Rishi Sunak has mostly ignored small business hit by the pandemic and the struggling self-employed in today’s Spending Review.
The chancellor shrugged off calls for him to cut national insurance and help those self-employed such as company directors who have found themselves excluded from government Covid support.
He did however freeze any increase in business rates when they kick back in again in April. The Treasury estimates that this move will save businesses £575m over the next five years.
Indeed, there was more help for the employee than the employer, as Mr Sunak increased the National Living Wage to £8.91 per hour for those aged over 23 and announced a Restart Scheme to help the newly unemployed.
Jonathan Geldart, director general of the Institute of Directors, welcomes the Restart Scheme but said the chancellor missed a trick by not combining the scheme with a cut to employers’ NI contributions.

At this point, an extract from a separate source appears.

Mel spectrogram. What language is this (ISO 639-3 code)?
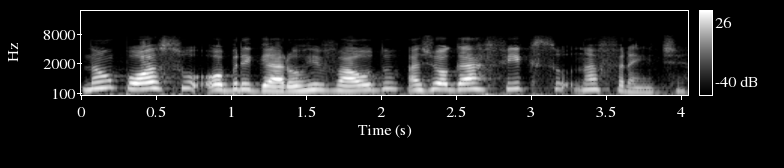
por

Nigel Morris, employment tax director at MHA MacIntyre Hudson, said that Sunak failed to deliver for businesses.
Morris said: “More help for businesses is essential to protect our economy, yet we saw no major support made available for them, for example a cut in employers’ national insurance payments, or restoration of the £1,000 Job Retention Bonus for keeping on furloughed staff.”
“The increase in the National Living Wage is great news for employees … but this puts more pressure on stretched employers to fund wages and associated national insurance costs.”
Qdos, the insurance broker for the self-employed, said the Spending Review ignored a “golden opportunity” to fill the gaps in coronavirus financial support for those excluded so far.
Seb Maley, CEO of Qdos CEO, said: “The chancellor didn’t even acknowledge the gaps in the coronavirus support in his speech, despite mounting pressure to tailor the help available.”
“I find it remarkable that the government continues to ignore calls to provide millions of freelancers and small business owners with the support they clearly need.”